          Related collections

          Most cited references40

          • Record: found
          • Abstract: found
          • Article: not found

          Development and Validation of a Deep Learning Algorithm for Detection of Diabetic Retinopathy in Retinal Fundus Photographs.

          Deep learning is a family of computational methods that allow an algorithm to program itself by learning from a large set of examples that demonstrate the desired behavior, removing the need to specify rules explicitly. Application of these methods to medical imaging requires further assessment and validation.
            • Record: found
            • Abstract: found
            • Article: not found

            Artificial Intelligence Distinguishes COVID-19 from Community Acquired Pneumonia on Chest CT

            Background Coronavirus disease has widely spread all over the world since the beginning of 2020. It is desirable to develop automatic and accurate detection of COVID-19 using chest CT. Purpose To develop a fully automatic framework to detect COVID-19 using chest CT and evaluate its performances. Materials and Methods In this retrospective and multi-center study, a deep learning model, COVID-19 detection neural network (COVNet), was developed to extract visual features from volumetric chest CT exams for the detection of COVID-19. Community acquired pneumonia (CAP) and other non-pneumonia CT exams were included to test the robustness of the model. The datasets were collected from 6 hospitals between August 2016 and February 2020. Diagnostic performance was assessed by the area under the receiver operating characteristic curve (AUC), sensitivity and specificity. Results The collected dataset consisted of 4356 chest CT exams from 3,322 patients. The average age is 49±15 years and there were slightly more male patients than female (1838 vs 1484; p-value=0.29). The per-exam sensitivity and specificity for detecting COVID-19 in the independent test set was 114 of 127 (90% [95% CI: 83%, 94%]) and 294 of 307 (96% [95% CI: 93%, 98%]), respectively, with an AUC of 0.96 (p-value<0.001). The per-exam sensitivity and specificity for detecting CAP in the independent test set was 87% (152 of 175) and 92% (239 of 259), respectively, with an AUC of 0.95 (95% CI: 0.93, 0.97). Conclusions A deep learning model can accurately detect COVID-19 and differentiate it from community acquired pneumonia and other lung diseases.
              • Record: found
              • Abstract: not found
              • Article: not found

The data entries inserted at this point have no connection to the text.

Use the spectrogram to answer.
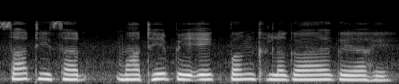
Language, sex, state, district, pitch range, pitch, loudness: Hindi, female, Arunachal Pradesh, Longding, 220-240 Hz, 225 Hz, -11 LUFS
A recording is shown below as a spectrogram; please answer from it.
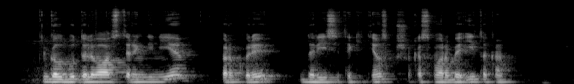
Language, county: Lithuanian, Vilnius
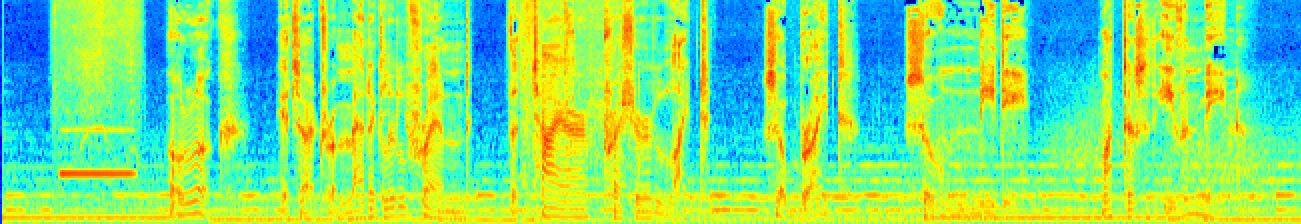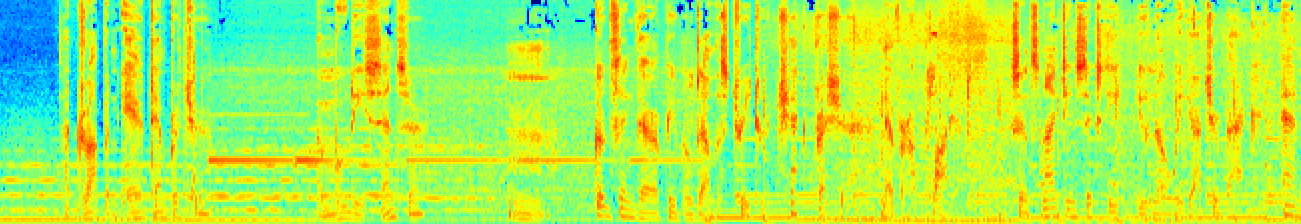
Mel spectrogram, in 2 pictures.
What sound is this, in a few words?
Male Elder Narrator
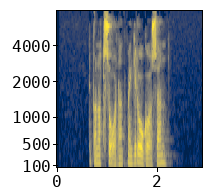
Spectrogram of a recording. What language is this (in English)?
Swedish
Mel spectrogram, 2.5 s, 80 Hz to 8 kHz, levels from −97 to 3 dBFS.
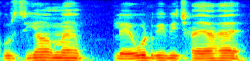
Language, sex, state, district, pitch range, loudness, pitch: Hindi, male, Jharkhand, Deoghar, 115-125 Hz, -15 LUFS, 120 Hz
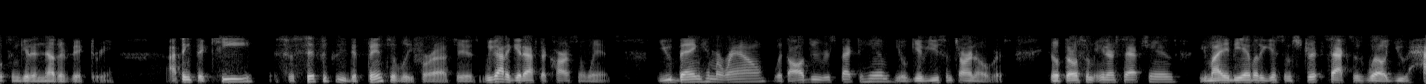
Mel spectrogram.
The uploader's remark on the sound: I also take live callers as well!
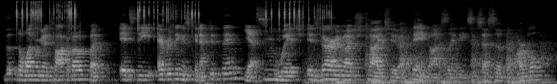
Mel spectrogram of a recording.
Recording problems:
off-mic speech; far
wrong speed and pitch; too fast and too high; 1.6 times normal speed
room echo; slight; dies away in 0.4 s
machinery noise; loud; throughout; 5 dB below the speech

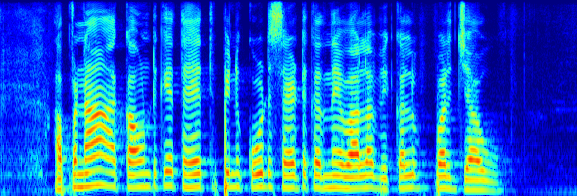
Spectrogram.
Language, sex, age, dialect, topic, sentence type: Maithili, male, 18-24, Eastern / Thethi, banking, statement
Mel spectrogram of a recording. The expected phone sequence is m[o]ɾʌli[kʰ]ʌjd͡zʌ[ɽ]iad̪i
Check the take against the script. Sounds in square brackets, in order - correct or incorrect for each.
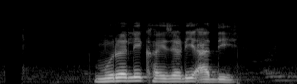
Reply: incorrect: u, correct, correct

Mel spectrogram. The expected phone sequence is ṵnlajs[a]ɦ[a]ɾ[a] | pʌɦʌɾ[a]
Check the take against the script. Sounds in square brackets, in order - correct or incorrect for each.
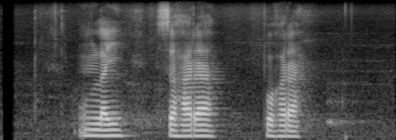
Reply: incorrect: ʌ, correct, correct, correct

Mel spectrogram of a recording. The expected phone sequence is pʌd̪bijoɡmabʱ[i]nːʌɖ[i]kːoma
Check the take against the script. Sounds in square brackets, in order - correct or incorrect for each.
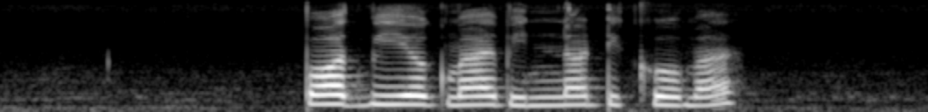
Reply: correct, correct

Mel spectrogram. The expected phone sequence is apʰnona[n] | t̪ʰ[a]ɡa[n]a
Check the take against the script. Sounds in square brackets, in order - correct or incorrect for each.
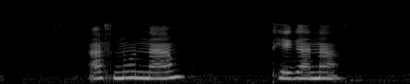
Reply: incorrect: m, incorrect: e, correct

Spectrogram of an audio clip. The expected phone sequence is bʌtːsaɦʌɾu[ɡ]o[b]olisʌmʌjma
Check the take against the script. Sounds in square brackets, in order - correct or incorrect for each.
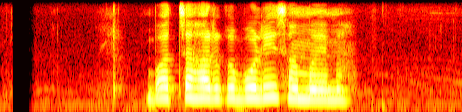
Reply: incorrect: k, correct

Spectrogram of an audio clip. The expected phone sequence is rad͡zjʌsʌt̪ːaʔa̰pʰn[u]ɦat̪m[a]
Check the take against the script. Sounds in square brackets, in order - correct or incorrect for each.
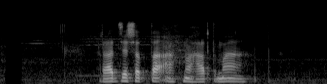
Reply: incorrect: o, correct

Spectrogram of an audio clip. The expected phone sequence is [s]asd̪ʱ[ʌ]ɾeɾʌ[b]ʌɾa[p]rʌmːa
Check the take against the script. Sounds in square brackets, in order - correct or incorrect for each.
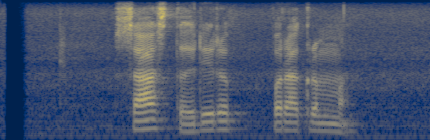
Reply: correct, correct, incorrect: p, incorrect: k

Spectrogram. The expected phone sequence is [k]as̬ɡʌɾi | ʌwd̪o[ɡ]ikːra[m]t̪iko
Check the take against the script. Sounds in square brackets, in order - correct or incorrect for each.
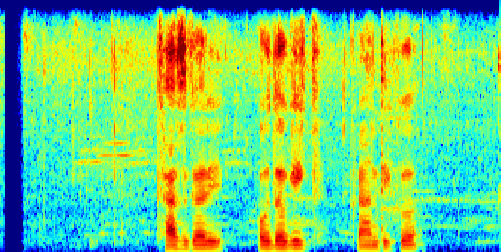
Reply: incorrect: kʰ, correct, incorrect: n

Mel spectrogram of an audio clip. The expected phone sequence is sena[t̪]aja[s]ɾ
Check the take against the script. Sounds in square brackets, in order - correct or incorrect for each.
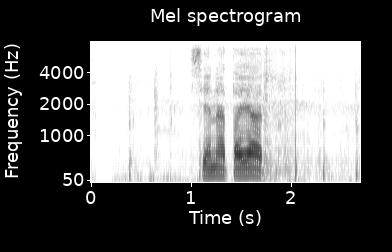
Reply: correct, incorrect: none

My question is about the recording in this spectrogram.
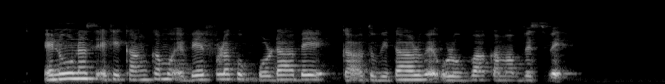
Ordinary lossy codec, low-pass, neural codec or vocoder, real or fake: MP3, 32 kbps; 7.2 kHz; none; real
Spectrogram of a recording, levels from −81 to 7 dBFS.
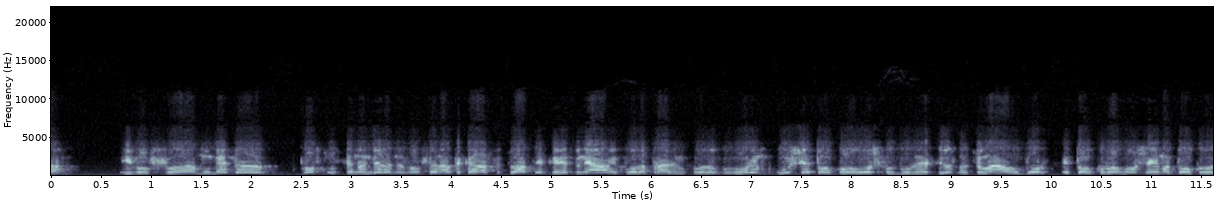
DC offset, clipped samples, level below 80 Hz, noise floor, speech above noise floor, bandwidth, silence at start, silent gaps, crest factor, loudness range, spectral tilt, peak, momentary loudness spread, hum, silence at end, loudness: under 0.1%; under 0.1%; -62 dBFS; -54 dBFS; 33 dB; 11.5 kHz; 0 s; none; 18 dB; 3 LU; -3 dB/octave; -4 dBFS; 9 LU; none; 0 s; -21 LUFS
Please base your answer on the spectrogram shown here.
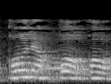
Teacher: ارتفع أقصى لساني، قا قا يرتفع ويقفل كده، ما يبقاش فيه هوا معك · Term: قاف مفتوح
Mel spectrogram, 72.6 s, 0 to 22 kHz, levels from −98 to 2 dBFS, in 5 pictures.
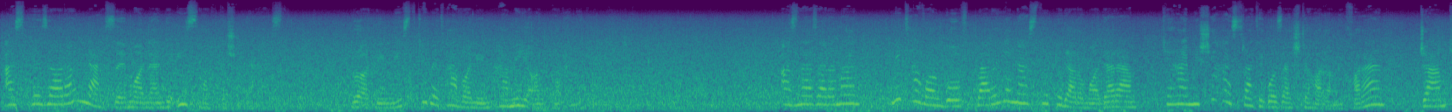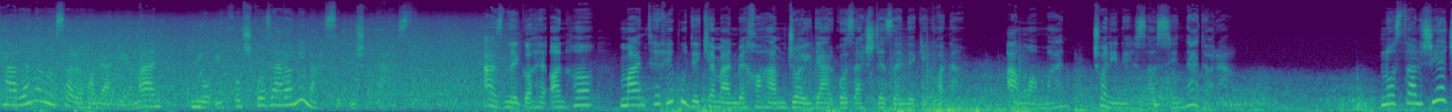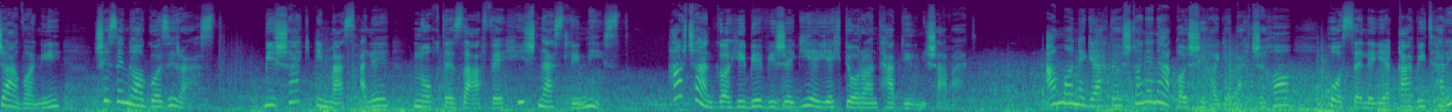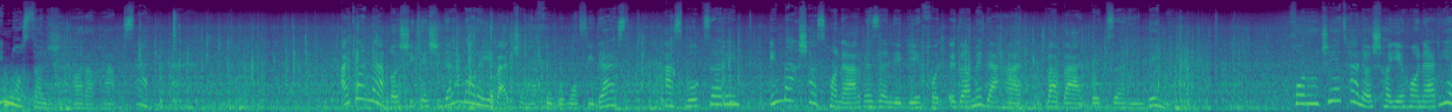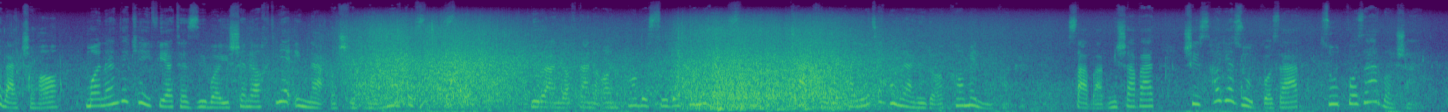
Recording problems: rain or running water; loud; throughout; 1 dB below the speech

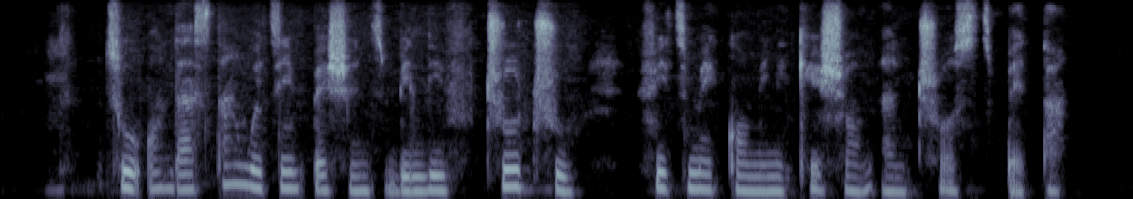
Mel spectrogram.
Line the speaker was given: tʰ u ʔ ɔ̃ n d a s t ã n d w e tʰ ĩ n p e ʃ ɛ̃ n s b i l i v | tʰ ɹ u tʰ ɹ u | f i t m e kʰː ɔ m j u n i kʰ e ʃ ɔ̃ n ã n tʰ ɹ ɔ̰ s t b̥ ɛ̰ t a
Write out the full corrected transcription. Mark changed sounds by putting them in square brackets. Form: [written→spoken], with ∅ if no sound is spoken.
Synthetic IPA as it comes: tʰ u ʔ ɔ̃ n d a s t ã n d w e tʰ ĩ n p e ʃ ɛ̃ n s b i l i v | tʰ ɹ u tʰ ɹ u | f i t m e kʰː ɔ m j u n i kʰ e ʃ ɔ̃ n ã n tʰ ɹ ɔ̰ s t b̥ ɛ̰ t a

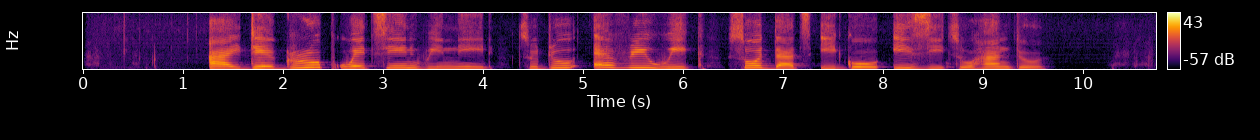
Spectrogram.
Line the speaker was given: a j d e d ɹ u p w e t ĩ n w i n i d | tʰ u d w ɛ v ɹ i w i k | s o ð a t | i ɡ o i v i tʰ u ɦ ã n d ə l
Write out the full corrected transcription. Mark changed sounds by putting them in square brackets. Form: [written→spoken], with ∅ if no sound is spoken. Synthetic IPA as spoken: a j d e [d→ɡ] ɹ u p w e t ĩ n w i n i d | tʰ u d [w→u] ɛ v ɹ i w i k | s o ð a t | i ɡ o i [v→z] i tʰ u ɦ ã n d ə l

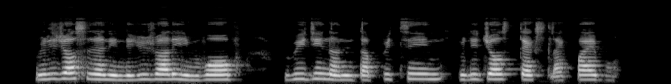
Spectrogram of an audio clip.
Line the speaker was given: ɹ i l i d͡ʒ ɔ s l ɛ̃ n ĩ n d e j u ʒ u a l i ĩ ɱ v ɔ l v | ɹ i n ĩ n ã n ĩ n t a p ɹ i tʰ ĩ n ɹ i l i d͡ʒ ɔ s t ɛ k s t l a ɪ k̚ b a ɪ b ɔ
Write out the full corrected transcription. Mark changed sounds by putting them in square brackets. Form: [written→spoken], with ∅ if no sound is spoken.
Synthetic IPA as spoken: ɹ i l i d͡ʒ ɔ s l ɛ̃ n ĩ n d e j u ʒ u a l i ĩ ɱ v ɔ l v | ɹ i [n→d] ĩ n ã n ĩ n t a p ɹ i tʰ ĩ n ɹ i l i d͡ʒ ɔ s t ɛ k s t l a ɪ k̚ b a ɪ b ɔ

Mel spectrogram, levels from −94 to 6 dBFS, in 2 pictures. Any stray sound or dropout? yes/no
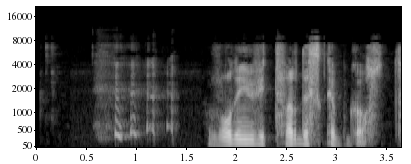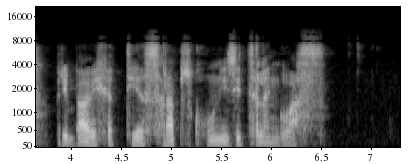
yes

              Artificial intelligence in healthcare


                Author and article information

                J Arthroplasty
                J Arthroplasty
                The Journal of Arthroplasty
                Elsevier Inc.
                20 October 2020
                20 October 2020
                [1 ]Adult Reconstruction and Joint Replacement Service, Hospital for Special Surgery, 535 East 70th Street, New York, NY 10021, USA
                [2 ]Department of Orthopaedic Surgery, New York-Presbyterian Hospital, Weill Cornell Medical Center, 525 East 68th Street, New York, NY 10065, USA
                Author notes
                []Corresponding author: Tony S. Shen, MD Hospital for Special Surgery 535 East 70th Street New York, NY 10021, USA
                © 2020 Elsevier Inc. All rights reserved.

                Since January 2020 Elsevier has created a COVID-19 resource centre with free information in English and Mandarin on the novel coronavirus COVID-19. The COVID-19 resource centre is hosted on Elsevier Connect, the company's public news and information website. Elsevier hereby grants permission to make all its COVID-19-related research that is available on the COVID-19 resource centre - including this research content - immediately available in PubMed Central and other publicly funded repositories, such as the WHO COVID database with rights for unrestricted research re-use and analyses in any form or by any means with acknowledgement of the original source. These permissions are granted for free by Elsevier for as long as the COVID-19 resource centre remains active.

                : 23 July 2020
                : 3 October 2020
                : 14 October 2020

                total hip arthroplasty,total knee arthroplasty,google,search analytics,machine learning,natural language processing,online health information


                Comment on this article